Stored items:
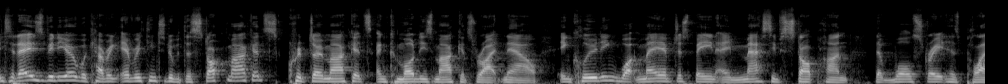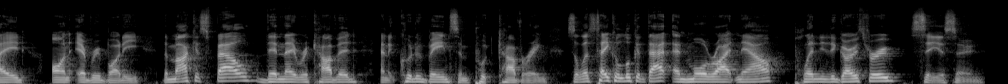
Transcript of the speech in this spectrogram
In today's video, we're covering everything to do with the stock markets, crypto markets, and commodities markets right now, including what may have just been a massive stop hunt that Wall Street has played on everybody. The markets fell, then they recovered, and it could have been some put covering. So let's take a look at that and more right now. Plenty to go through. See you soon.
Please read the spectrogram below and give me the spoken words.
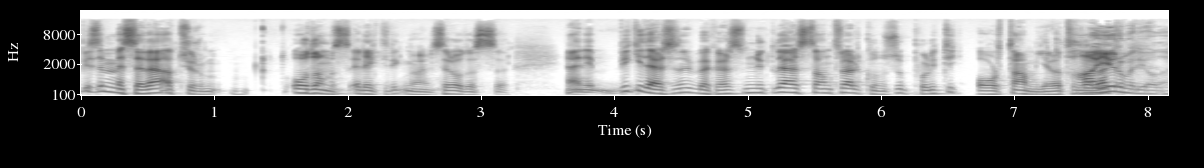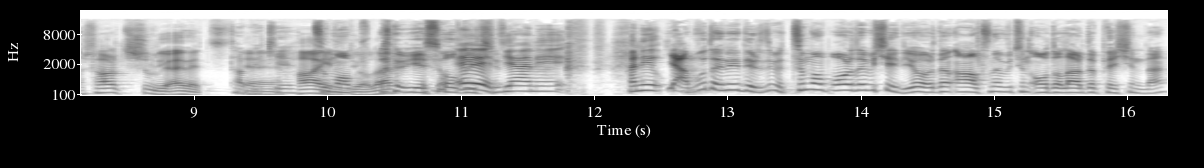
Bizim mesela atıyorum odamız, elektrik mühendisleri odası. Yani bir gidersiniz bir bakarsınız nükleer santral konusu politik ortam yaratılarak Hayır mı diyorlar? tartışılıyor. Evet. Tabii Ee, ki. hayır TMOP diyorlar. üyesi olduğu evet için. yani hani Ya bu da nedir değil mi? TMOP orada bir şey diyor. Oradan altına bütün odalarda peşinden.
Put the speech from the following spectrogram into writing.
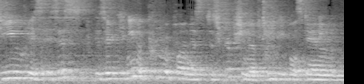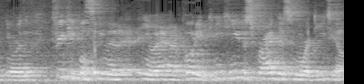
do you is, is this is it can you improve upon this description of two people standing you know, or the three people sitting at, you know at a podium? Can you, can you describe this in more detail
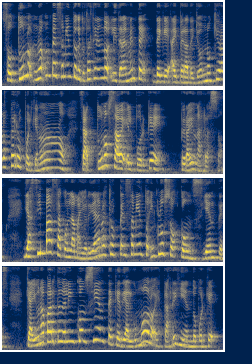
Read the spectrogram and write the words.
So, tú no, no, es un pensamiento que tú estás teniendo literalmente de que, ay, espérate, yo no quiero a los perros porque no, no, no, no. O sea, tú no sabes el por qué, pero hay una razón. Y así pasa con la mayoría de nuestros pensamientos, incluso conscientes que hay una parte del inconsciente que de algún modo lo está rigiendo porque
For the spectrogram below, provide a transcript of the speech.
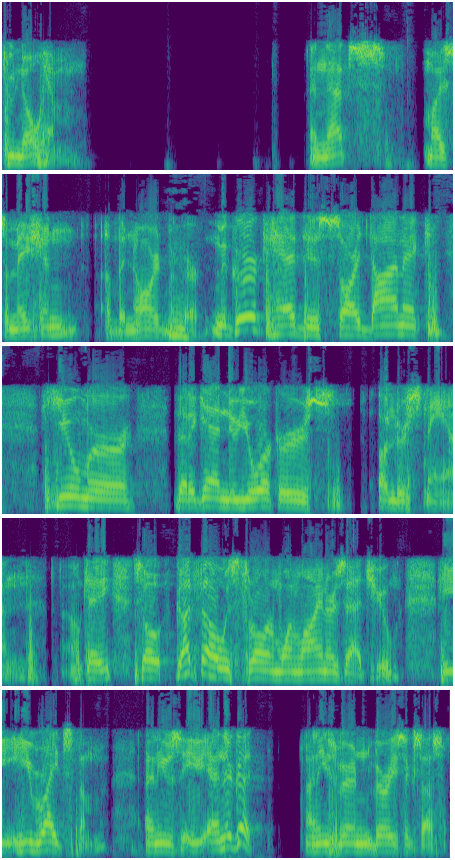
to know him. And that's my summation of Bernard mm. McGuirk. McGuirk had this sardonic humor that, again, New Yorkers understand. Okay, so Gutfeld was throwing one-liners at you. He he writes them, and he was he, and they're good, and he's been very successful.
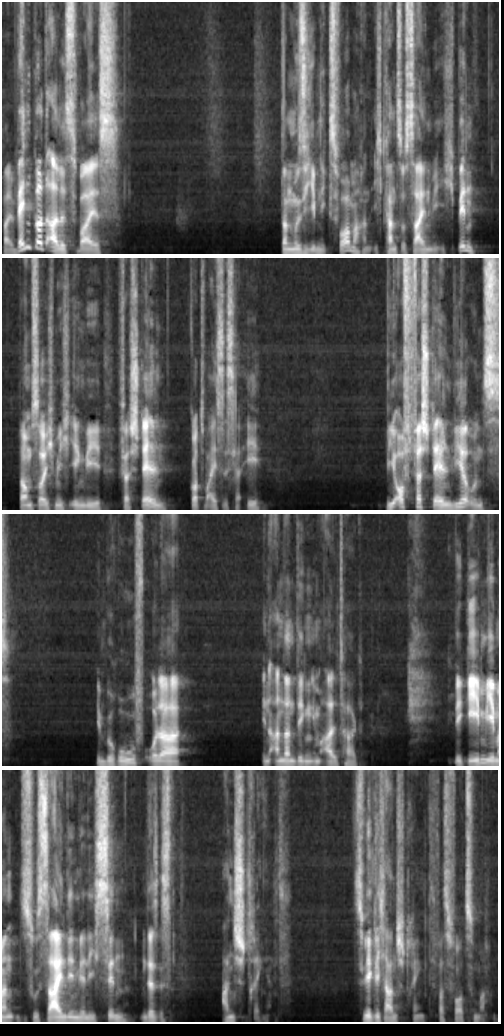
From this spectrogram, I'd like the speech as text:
Weil wenn Gott alles weiß, dann muss ich ihm nichts vormachen. Ich kann so sein, wie ich bin. Warum soll ich mich irgendwie verstellen? Gott weiß es ja eh. Wie oft verstellen wir uns im Beruf oder in anderen Dingen im Alltag? Wir geben jemanden zu sein, den wir nicht sind. Und das ist anstrengend. Es ist wirklich anstrengend, was vorzumachen.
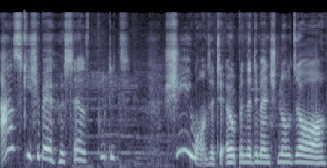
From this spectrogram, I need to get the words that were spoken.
As Kishibe herself put it, she wanted to open the dimensional door.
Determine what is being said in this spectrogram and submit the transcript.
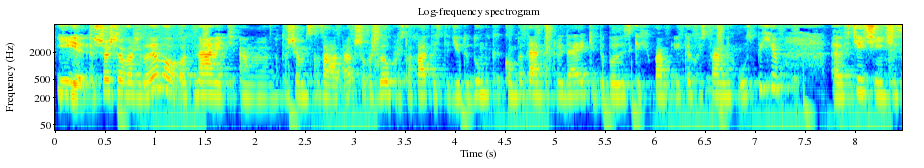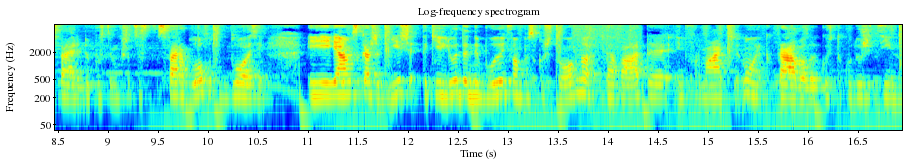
І що ще важливо, от навіть ем, то, що я вам сказала, так що важливо прислухатись тоді до думки компетентних людей, які добились якихось певних успіхів е, в тій чи іншій сфері, допустимо, якщо це сфера блогу, то в блозі. І я вам скажу більше, такі люди не будуть вам безкоштовно давати інформацію, ну як правило, якусь таку дуже цінну.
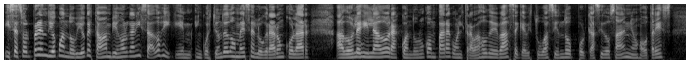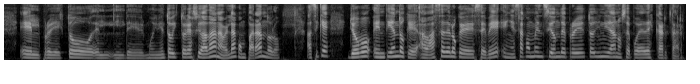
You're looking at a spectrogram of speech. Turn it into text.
y se sorprendió cuando vio que estaban bien organizados y que en, cuestión de dos meses lograron colar a dos legisladoras cuando uno compara con el trabajo de base que estuvo haciendo por casi dos años o tres el proyecto del, Movimiento Victoria Ciudadana, ¿verdad? Comparándolo. Así que yo entiendo que a base de lo que se ve en esa convención de Proyecto de Dignidad no se puede descartar.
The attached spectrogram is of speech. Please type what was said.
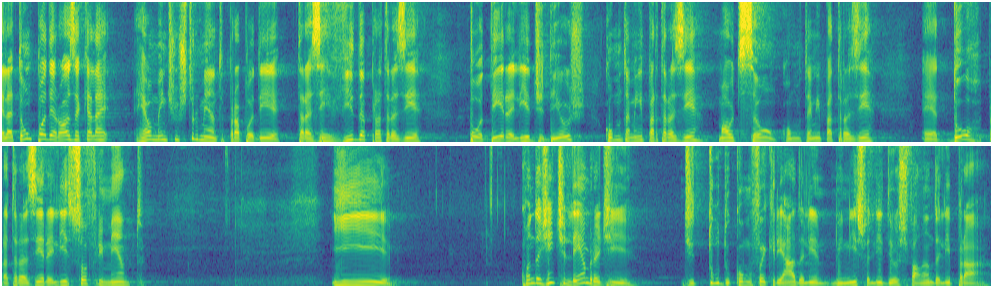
ela é tão poderosa que ela é realmente um instrumento para poder trazer vida, para trazer poder ali de Deus, como também para trazer maldição, como também para trazer é, dor, para trazer ali sofrimento. E quando a gente lembra de, de tudo como foi criado ali no início ali, Deus falando ali para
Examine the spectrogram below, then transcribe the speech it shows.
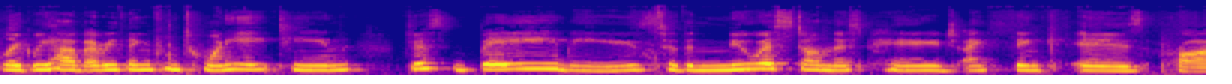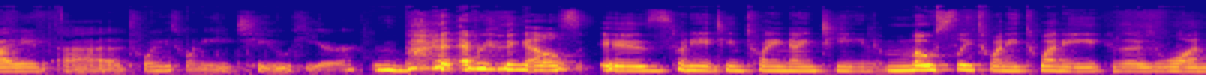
like we have everything from 2018 just babies to the newest on this page i think is pride uh 2022 here. But everything else is 2018 2019 mostly 2020 and there's one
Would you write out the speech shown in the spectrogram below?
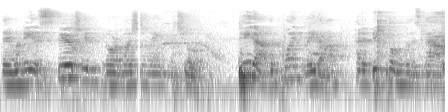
They were neither spiritually nor emotionally mature. Peter, the point leader, had a big problem with his mouth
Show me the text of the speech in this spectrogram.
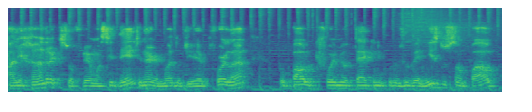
Alejandra, que sofreu um acidente, né, irmã do Diego Forlan, o Paulo, que foi meu técnico no Juvenis do São Paulo,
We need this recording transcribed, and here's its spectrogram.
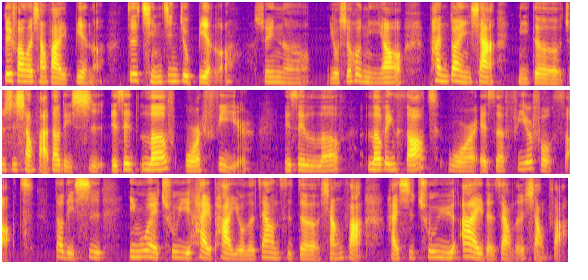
对方的想法也变了，这情境就变了。所以呢，有时候你要判断一下你的就是想法到底是 is it love or fear？is it love？Loving thought or is a fearful thought？到底是因为出于害怕有了这样子的想法，还是出于爱的这样的想法？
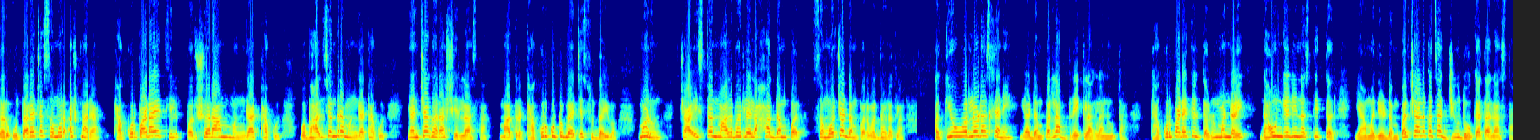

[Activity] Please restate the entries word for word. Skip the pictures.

[Exercise output]
Transcript of the speech in this spectrogram
In today's video, we're covering everything to do with the stock markets, crypto markets, and commodities markets right now, including what may have just been a massive stop hunt that Wall Street has played on everybody. The markets fell, then they recovered, and it could have been some put covering. So let's take a look at that and more right now. Plenty to go through. See you soon.
Please read the spectrogram below and give me the spoken words.
Bizim mesela atıyorum odamız, elektrik mühendisleri odası. Yani bir gidersiniz bir bakarsınız nükleer santral konusu politik ortam yaratılarak Hayır mı diyorlar? tartışılıyor. Evet. Tabii Ee, ki. hayır TMOP diyorlar. üyesi olduğu evet için. yani hani Ya bu da nedir değil mi? TMOP orada bir şey diyor. Oradan altına bütün odalarda peşinden.
Put the speech from the following spectrogram into writing.
do you is, is this is it can you improve upon this description of two people standing you know, or the three people sitting at, you know at a podium? Can you, can you describe this in more detail
Read the spectrogram and write the words.
So, tú no, no, es un pensamiento que tú estás teniendo literalmente de que, ay, espérate, yo no quiero a los perros porque no, no, no, no. O sea, tú no sabes el por qué, pero hay una razón. Y así pasa con la mayoría de nuestros pensamientos, incluso conscientes que hay una parte del inconsciente que de algún modo lo está rigiendo porque
For the spectrogram below, provide a transcript of the speech.
to know him. And that's my summation of Bernard mm. McGuirk. McGuirk had this sardonic humor that, again, New Yorkers understand. Okay, so Gutfeld was throwing one-liners at you. He he writes them, and he was he, and they're good, and he's been very successful.
From this spectrogram, I'd like the speech as text:
Weil wenn Gott alles weiß, dann muss ich ihm nichts vormachen. Ich kann so sein, wie ich bin. Warum soll ich mich irgendwie verstellen? Gott weiß es ja eh. Wie oft verstellen wir uns im Beruf oder in anderen Dingen im Alltag? Wir geben jemanden zu sein, den wir nicht sind. Und das ist anstrengend. Es ist wirklich anstrengend, was vorzumachen.
From this spectrogram, I need to get the words that were spoken.
As Kishibe herself put it, she wanted to open the dimensional door.
Determine what is being said in this spectrogram and submit the transcript.
І що ще важливо, от навіть ем, то, що я вам сказала, так що важливо прислухатись тоді до думки компетентних людей, які добились якихось певних успіхів е, в тій чи іншій сфері, допустимо, якщо це сфера блогу, то в блозі. І я вам скажу більше, такі люди не будуть вам безкоштовно давати інформацію, ну як правило, якусь таку дуже цінну.
You're looking at a spectrogram of speech. Turn it into text.
y se sorprendió cuando vio que estaban bien organizados y que en, cuestión de dos meses lograron colar a dos legisladoras cuando uno compara con el trabajo de base que estuvo haciendo por casi dos años o tres el proyecto del, Movimiento Victoria Ciudadana, ¿verdad? Comparándolo. Así que yo entiendo que a base de lo que se ve en esa convención de Proyecto de Dignidad no se puede descartar.
The attached spectrogram is of speech. Please type what was said.
ela é tão poderosa que ela é realmente um instrumento para poder trazer vida, para trazer poder ali de Deus, como também para trazer maldição, como também para trazer é, dor, para trazer ali sofrimento. E quando a gente lembra de, de tudo como foi criado ali no início ali, Deus falando ali para
Examine the spectrogram below, then transcribe the speech it shows.
like we have everything from 2018 just babies to the newest on this page i think is pride uh 2022 here. But everything else is 2018 2019 mostly 2020 and there's one
Would you write out the speech shown in the spectrogram below?
They were neither spiritually nor emotionally mature. Peter, the point leader, had a big problem with his mouth
Show me the text of the speech in this spectrogram.
Alejandra, que sofreu um acidente, né, irmã do Diego Forlan, o Paulo, que foi meu técnico no Juvenis do São Paulo,
We need this recording transcribed, and here's its spectrogram.
对方的想法也变了，这情境就变了。所以呢，有时候你要判断一下你的就是想法到底是 is it love or fear？is it love？Loving thought or is a fearful thought？到底是因为出于害怕有了这样子的想法，还是出于爱的这样的想法？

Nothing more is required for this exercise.